YOUR ASSIGNMENT:
Pictures aside, write every record out again word for word.
##### RECORDS SHOWN #####
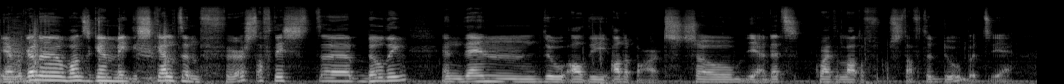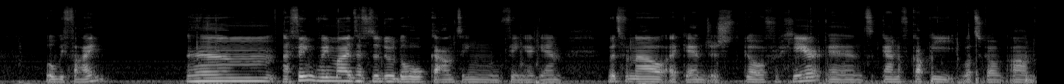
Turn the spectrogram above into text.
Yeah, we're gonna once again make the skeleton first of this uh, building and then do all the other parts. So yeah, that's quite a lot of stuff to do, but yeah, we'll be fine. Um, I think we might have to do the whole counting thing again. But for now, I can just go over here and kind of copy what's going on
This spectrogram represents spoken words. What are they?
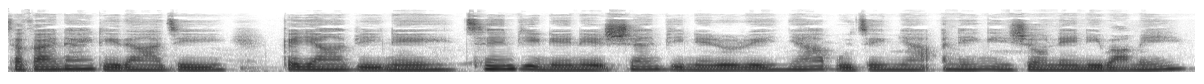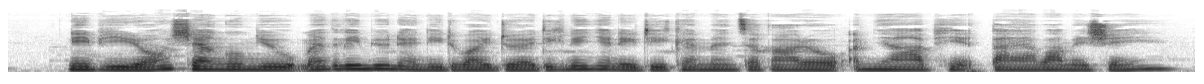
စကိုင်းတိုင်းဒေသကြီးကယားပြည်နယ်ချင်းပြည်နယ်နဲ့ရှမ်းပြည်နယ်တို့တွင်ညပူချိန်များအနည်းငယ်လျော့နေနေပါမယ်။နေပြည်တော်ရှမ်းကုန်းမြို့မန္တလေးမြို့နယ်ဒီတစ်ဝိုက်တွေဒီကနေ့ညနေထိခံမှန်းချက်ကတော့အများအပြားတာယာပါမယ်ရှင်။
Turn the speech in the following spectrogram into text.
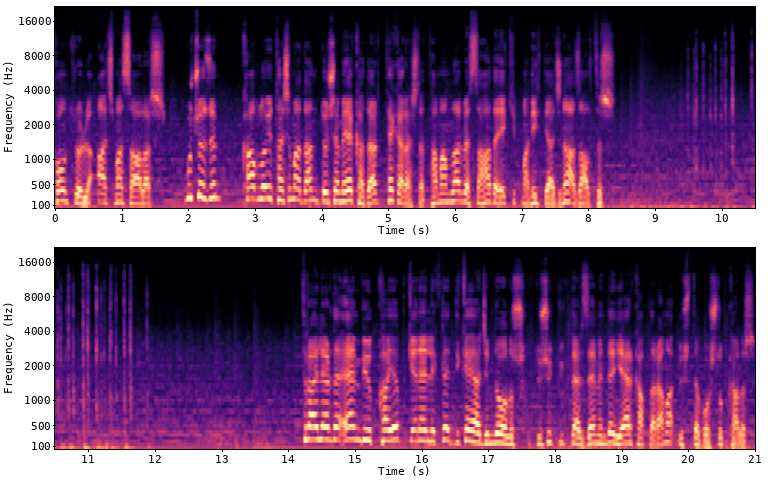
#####
EXERCISE SOLUTION:
Turn the spectrogram above into text.
Yeah, we're gonna once again make the skeleton first of this uh, building and then do all the other parts. So yeah, that's quite a lot of stuff to do, but yeah, we'll be fine. Um, I think we might have to do the whole counting thing again. But for now, I can just go over here and kind of copy what's going on
This spectrogram represents spoken words. What are they?
စကိုင်းတိုင်းဒေသကြီးကယားပြည်နယ်ချင်းပြည်နယ်နဲ့ရှမ်းပြည်နယ်တို့တွင်ညပူချိန်များအနည်းငယ်လျော့နေနေပါမယ်။နေပြည်တော်ရှမ်းကုန်းမြို့မန္တလေးမြို့နယ်ဒီတစ်ဝိုက်တွေဒီကနေ့ညနေထိခံမှန်းချက်ကတော့အများအပြားတာယာပါမယ်ရှင်။
Turn the speech in the following spectrogram into text.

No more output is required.